Album Review: Messy Sparkles ‘Feeling Good Forever’

Messy Sparkles, JD Paul’s solo project, has been making waves in Fayetteville’s small but thriving musical pond since he began performing live. Only recently with the release of his debut album, Feeling Good Forever and his nomination for a NAMA (Northwest Arkansas Music Award) in the Best Indie category (ironically alongside, or against if you’re a cynic, Memphis Pencils, for whom he plays drums) has Messy Sparkles come to be known as one of this pond’s most impressive fishes.

I might have called him “biggest” rather than “most impressive,” but his stature – as anyone who has laid eyes on the small and beautiful Paul will attest – suggests otherwise. Strangely enough, that says a great deal about the ethos of his music in that, despite its robust, bass-heavy beats, there is nothing intimidating about it.

Take, for example, the opening beat of the opening track, “Thank God.” It is anchored by a deeply tuned kick drum, the foremost element of hip-hop. Now if the world can agree on one thing, it’s that because intimidation is such a common theme in hip-hop, it is among the most intimidating (and if you’re over the age of 40, frightening) of genres. But despite this, the beat maintains a welcoming air through the complex interplay between the rest of the jangly and buoyant percussion tracks. And though the vocals sung over this opening beat might reasonably be compared to the wailings of The Ghost of Christmas Past, when taken in the context of the street-parade-like-beat on the track, it takes on a tone of preparation, asking amiably, “Are you ready for what comes next?”

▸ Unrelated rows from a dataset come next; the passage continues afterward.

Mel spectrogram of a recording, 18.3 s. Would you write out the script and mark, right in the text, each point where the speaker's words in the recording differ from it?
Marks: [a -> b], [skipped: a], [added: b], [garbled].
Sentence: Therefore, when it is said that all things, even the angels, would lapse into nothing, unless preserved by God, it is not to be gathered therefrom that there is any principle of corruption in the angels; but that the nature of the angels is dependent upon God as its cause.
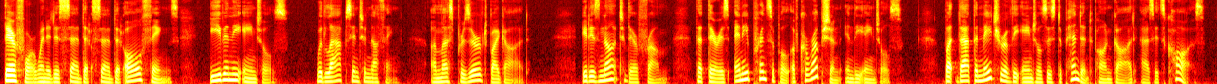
Therefore, when it is said that [added: said that] all things, even the angels, would lapse into nothing, unless preserved by God, it is not to [skipped: be gathered] therefrom that there is any principle of corruption in the angels; but that the nature of the angels is dependent upon God as its cause.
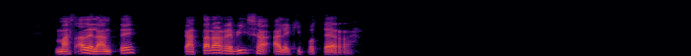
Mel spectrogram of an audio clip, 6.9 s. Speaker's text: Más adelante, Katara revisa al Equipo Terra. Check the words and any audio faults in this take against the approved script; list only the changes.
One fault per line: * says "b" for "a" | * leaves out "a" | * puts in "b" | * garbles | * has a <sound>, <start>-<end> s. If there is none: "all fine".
all fine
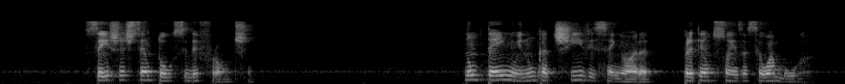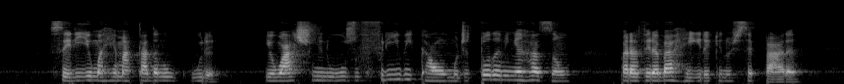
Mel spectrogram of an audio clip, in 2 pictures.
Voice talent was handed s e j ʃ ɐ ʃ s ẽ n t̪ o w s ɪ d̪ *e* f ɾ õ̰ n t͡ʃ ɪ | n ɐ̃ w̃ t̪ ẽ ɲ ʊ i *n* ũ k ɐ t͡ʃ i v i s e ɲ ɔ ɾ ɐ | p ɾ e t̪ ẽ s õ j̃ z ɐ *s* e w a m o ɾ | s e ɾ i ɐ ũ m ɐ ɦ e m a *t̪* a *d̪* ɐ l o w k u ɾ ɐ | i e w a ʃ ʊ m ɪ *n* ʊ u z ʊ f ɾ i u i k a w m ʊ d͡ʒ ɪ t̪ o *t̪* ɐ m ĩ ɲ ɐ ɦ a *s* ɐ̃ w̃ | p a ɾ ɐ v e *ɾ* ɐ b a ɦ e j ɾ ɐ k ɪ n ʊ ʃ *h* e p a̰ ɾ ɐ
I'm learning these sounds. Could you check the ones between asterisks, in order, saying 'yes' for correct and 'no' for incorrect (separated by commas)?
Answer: yes, yes, yes, yes, yes, yes, no, no, yes, no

Messy Sparkles’ “Feeling Good Forever” is an album you can be friends with. I think it’s fair to include here Paul’s message on Facebook to the world, “I will be your friend every day,” which appeared for some time under his profile picture (appropriately enough of his disarming smile). That message may as well be the official slogan of “Feeling Good Forever,” which ranks, I’m sure, among the friendliest and most youthful albums you, or I for that matter, will ever hear.

Martin Bemberg